I should add that in some waters, it is the end of the flood that grants the greater number of chinook. Two examples are Owen Point in Port Renfrew, and Creyke/Aldridge Points, closer to Victoria. In Port Renfrew, that pattern is so pronounced that you don’t really have to get up early to put yourself on the water at the crack of dawn; your chances are greater at the end of the flood. In other words, do ask for information before going out, as you can have the general drift down, but the specific location, may be different from the rule.
But do note in the location you fish - before you fish - what areas have the most distinct structural features. Structure makes the tide flow around, or above the structure, in the case of banks, like Constance, that do not break the surface. And Constance has several bumps on the south west side to get to know, as well as the lip on the west end.
The other thing is that returning salmon also stage in areas as they ripen. They tend to circle an area for a week or two and then move on. This behaviour is more pronounced in the other four species of salmon. In the case of chum, they can give the appearance of staging when in fact they are moving through constantly, until terminal, where they once again stage; this is the case north of Campbell River off Brown’s Bay. Here, as many as 2,000,000 chum pass through giving the impression of staging. Along with this Fraser cohort, east side rivers are home to many chum runs, which typically comprise the highest number of salmon per species.
A 100,000-chinook run is rare indeed, but with chum, it is common.
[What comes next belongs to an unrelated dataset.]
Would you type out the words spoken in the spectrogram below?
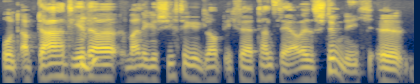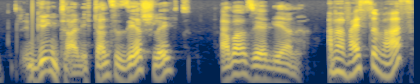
Und ab da hat jeder meine Geschichte geglaubt, ich wäre Tanzlehrer. Aber das stimmt nicht. Äh, Im Gegenteil, ich tanze sehr schlecht, aber sehr gerne. Aber weißt du was?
As chum are big fish, they are the ones that most benefit the forest when toted up by obliging bears in fall, after they’ve been leaning back enjoying a brewsky and pining about summer never ending, and waiting for those fish to be jumping. I can almost hear them sing.
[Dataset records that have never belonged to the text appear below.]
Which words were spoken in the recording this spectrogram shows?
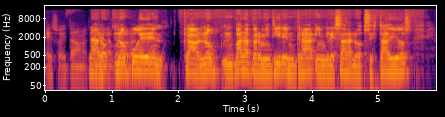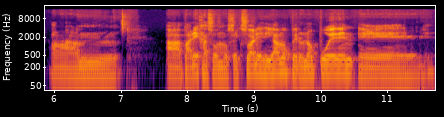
Eso, ahí está. no me salía Claro, la no pueden, claro, no van a permitir entrar, ingresar a los estadios a, a parejas homosexuales, digamos, pero no pueden eh,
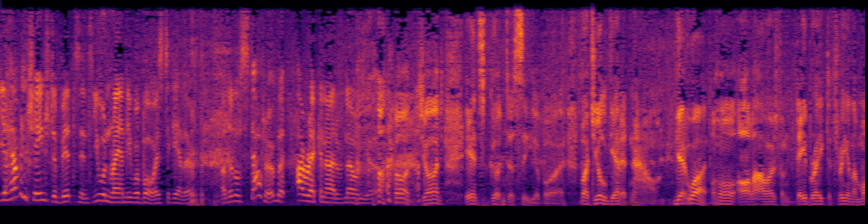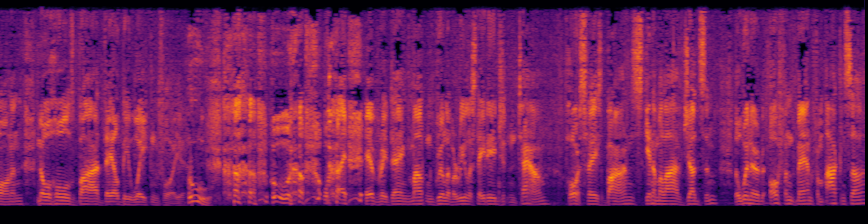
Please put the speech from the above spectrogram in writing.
you haven't changed a bit since you and Randy were boys together. A little stouter, but I reckon I'd have known you. oh, George, it's good to see you, boy. But you'll get it now. Get what? Oh, all hours from daybreak to three in the morning. No holes barred. They'll be waiting for you. Who? Who? Why, every dang mountain grill of a real estate agent in town. Horseface Barnes, Skin 'em Alive Judson, the winner orphaned man from Arkansas.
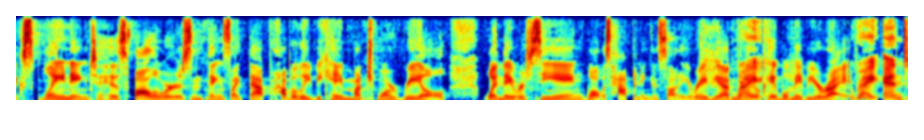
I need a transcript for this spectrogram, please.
explaining to his followers and things like that probably became much more real when they were seeing what was happening in Saudi Arabia. I'm Right. like, okay, well maybe you're right. Right. And,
Next week, lures. Do look at the wire-rigging column: http://onfishingdcreid.blogspot.ca/2014/02/wire-rigging-teaserhead-feb-23-2014.html. Blow up the images to see how the wire is rigged. I have turned some of the teaser heads over in one of the images so that you can see how the wire is mounted from both sides of the head. All the teasers featured will catch fish, some summer and some winter.